### [YOUR ASSIGNMENT]
Only the lines below from the one that holds "I need a transcription" through the one that holds "Run speech recognition on this spectrogram." should appear in the answer, copied exactly, end lines included and pictures omitted.

### [DATA SECTION]

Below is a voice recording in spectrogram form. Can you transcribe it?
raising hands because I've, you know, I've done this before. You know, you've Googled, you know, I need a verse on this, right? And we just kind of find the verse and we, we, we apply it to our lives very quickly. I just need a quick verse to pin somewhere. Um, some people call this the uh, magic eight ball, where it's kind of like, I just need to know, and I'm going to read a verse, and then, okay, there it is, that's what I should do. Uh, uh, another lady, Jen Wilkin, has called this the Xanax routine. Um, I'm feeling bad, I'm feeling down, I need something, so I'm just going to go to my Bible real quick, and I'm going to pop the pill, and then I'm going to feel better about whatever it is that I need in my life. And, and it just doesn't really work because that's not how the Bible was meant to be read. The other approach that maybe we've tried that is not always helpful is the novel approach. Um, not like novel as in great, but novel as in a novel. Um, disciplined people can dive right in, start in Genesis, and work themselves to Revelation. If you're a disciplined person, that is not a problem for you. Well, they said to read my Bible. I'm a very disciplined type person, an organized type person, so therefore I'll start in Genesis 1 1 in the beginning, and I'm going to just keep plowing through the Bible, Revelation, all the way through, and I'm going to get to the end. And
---
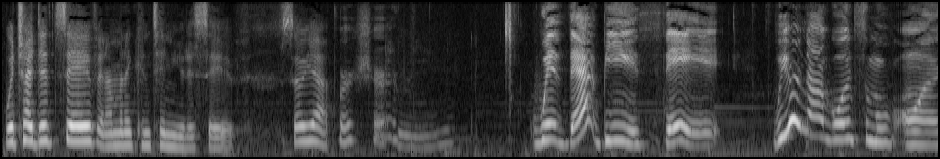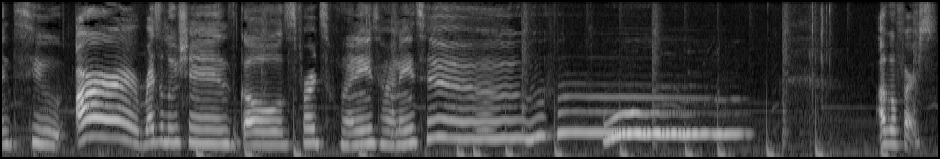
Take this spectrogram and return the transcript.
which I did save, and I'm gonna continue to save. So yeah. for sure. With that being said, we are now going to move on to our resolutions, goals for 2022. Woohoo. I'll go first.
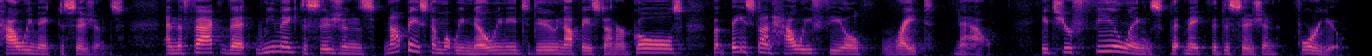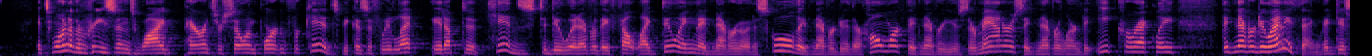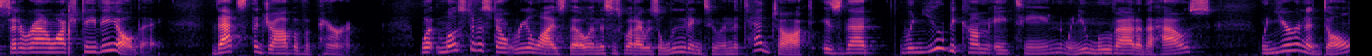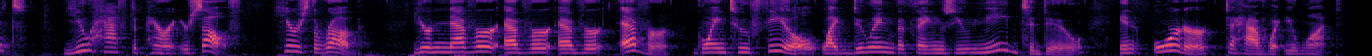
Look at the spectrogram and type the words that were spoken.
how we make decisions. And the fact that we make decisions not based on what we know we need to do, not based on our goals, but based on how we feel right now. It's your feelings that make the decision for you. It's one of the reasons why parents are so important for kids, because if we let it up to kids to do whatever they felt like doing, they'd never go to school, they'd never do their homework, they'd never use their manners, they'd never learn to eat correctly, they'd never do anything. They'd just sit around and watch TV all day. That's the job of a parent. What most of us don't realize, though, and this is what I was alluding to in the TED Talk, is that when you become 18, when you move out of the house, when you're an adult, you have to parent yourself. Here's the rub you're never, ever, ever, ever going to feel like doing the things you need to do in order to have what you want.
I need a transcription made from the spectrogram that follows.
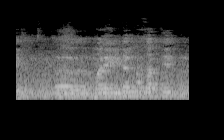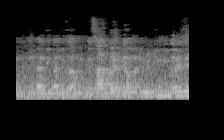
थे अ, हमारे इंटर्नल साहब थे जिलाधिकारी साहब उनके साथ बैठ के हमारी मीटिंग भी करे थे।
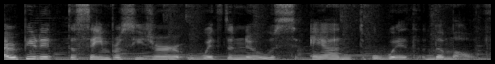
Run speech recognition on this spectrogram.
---
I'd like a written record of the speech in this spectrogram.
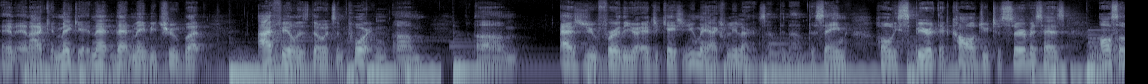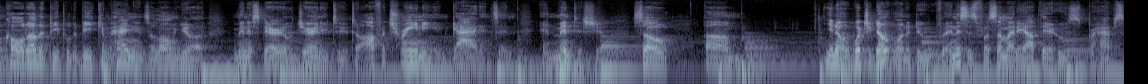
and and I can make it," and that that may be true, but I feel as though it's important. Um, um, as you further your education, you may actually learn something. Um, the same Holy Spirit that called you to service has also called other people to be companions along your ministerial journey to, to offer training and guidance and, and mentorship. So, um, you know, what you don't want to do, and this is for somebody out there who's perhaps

### [REPLY]
I need a transcription made from the spectrogram that follows.
थे अ, हमारे इंटर्नल साहब थे जिलाधिकारी साहब उनके साथ बैठ के हमारी मीटिंग भी करे थे।
Run speech recognition on this spectrogram.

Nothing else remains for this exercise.